Wednesday 19 February 2014

A Prayer to Saint Odhran

February 19 is the commemoration of Saint Odhran, whom tradition remembers as Saint Patrick's charioteer and as a martyr who sacrificed his life for his master. Below is a prayer to Saint Odhran, taken from the 1941 edition of the Catholic prayerbook, Saint Anthony's Treasury. The prayer to Saint Odhran sounds like a product of the 19th-century nationalist revival, there is a strong emphasis on the land of Ireland but combined with an appreciation of the saint's heroism and a desire that his 'noble sacrifice' should not be forgotten:

Prayer to St. Odran

(St. Patrick's Charioteer)

(Who gave his own life to save that of his master)

Blessed Saint Odran, faithful and loyal to God and man! you whose name is almost forgotten by those who owe you an everlasting debt of gratitude, accept our poor thanksgiving, offered in the name of all Ireland, for your noble sacrifice of your life to save that of Ireland's Apostle.
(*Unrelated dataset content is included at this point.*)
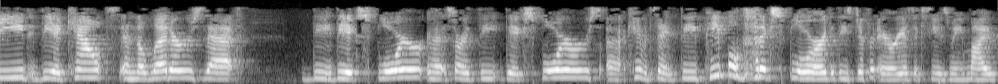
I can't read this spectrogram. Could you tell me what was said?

You had toiled in his service long and devotedly; you had learned what priceless service he could render to God and the Irish land and, when the moment came when he or you should die, by pagan hands, quickly and resolutely you laid down your life, that your master might live and labour for the Divine Master of all.

By your crown of martyrdom so gloriously won, by your centuries of endless peace and joy, we beseech you to look down on the toiling sons of Ireland and on those who try to guide them to their eternal rest. Look down on us all, O blessed Saint! for the love of him whose heart burned with love for Ireland, and pray that the blessing of the Triune God - Father, Son and Holy Ghost - may descend on us and remain with us for ever. Amen.

St. Anthony's Treasury - A Manual of Devotions (Anthonian Press, Dublin, 12th edition, 1941), 285-286.

Sunday 2 February 2014

St. Brigid's Day Pilgrimage to Limerick

To honour St. Brigid of Kildare, the members and friends of St. Conleth's Catholic Heritage Association made a pilgrimage to the former Jesuit Church of the Sacred Heart in the Crescent, O'Connell Street, Limerick, for Holy Mass celebrated by Canon Wulfran Lebocq of the Institute of Christ the King, Sovereign Priest.  Afterwards, we had the great privilege to hear a talk by Canon Lebocq.  We sang the hymns to St. Brigid in Irish, English and Latin (Gabham Molte Bríde, Far Above Enthroned in Glory, and Christus in Nostra Insula.  We were then given a tour of the Church and Residence to see the immense challenges faced by the Community in restoring the fabric of the building.  Afterwards, members of the Institute of Christ the King Community joined us for a late lunch near the banks of the River Shannon.

The present church, the Sacred Heart church, is situated at the Crescent, on O'Connell Street. It was completed in 1868 and opened to the public on January 27 1869. The architect of this church was William Corbett and the church is in the parish of St Joseph's. According to Murphy, it was originally intended to dedicate the church to St Aloysius but when it was dedicated in 1869 it was called the Church of the Sacred Heart. The façade of the church is Classical/Grecian in design. It was renovated in 1900. There is a statue of the Sacred Heart above the porch. There are no aisles in the church but the nave has two rows of pews. The nave was extended in 1919.

There is a small medallion about 6 inches high of Our Lady and the Child on the front of the gallery, facing the altar.

There is an altar to Our Lady of Lourdes in the right transept. This altar was the first of its type in Ireland. It was designed by Mr. Goldie and was a gift from Thomas E. O'Brien. Above the altar to Our Lady of Lourdes, there is a mosaic of Our Lady and three Jesuit saints. These saints are (from left to right) St Robert Bellarmime, St Alphonsus and St Aloysius Bonzagh. Beside this altar, there is a statue of St Patrick.

In the left transept, there is an altar to St Joseph. A painting of St Joseph and the Infant Jesus forms the centerpiece of this altar. Above the altar, there is a mosaic of St Ignatuis Loyola and his first group of Jesuits. 

The high altar was designed by William Corbett and is made from 22 types of precious marble. On each side of the altar there are statues of kneeling angels. The carving on the front of the high altar depicts a scene from the Last Supper. On the floor around the high altar, there are the symbols of the four writers of the Gospels. The angel represents Matthew, the lion represents Mark while Luke and John are represented by the bull and eagle respectively.

There are nine mosaics above the high altar. The central mosaic is of the Sacred Heart ascending in the presence of St Margaret Mary Alacoque and Blessed Claude la Colombiere. It is surrounded (from left to right) by depictions of St Francis Jerome, St Francis Borgia, St Francis Xavier, St Ignatius, St Stanislaus, St Aloysius, St John Berchmans and St Francis Regis. (From Limerick Diocesan History Project)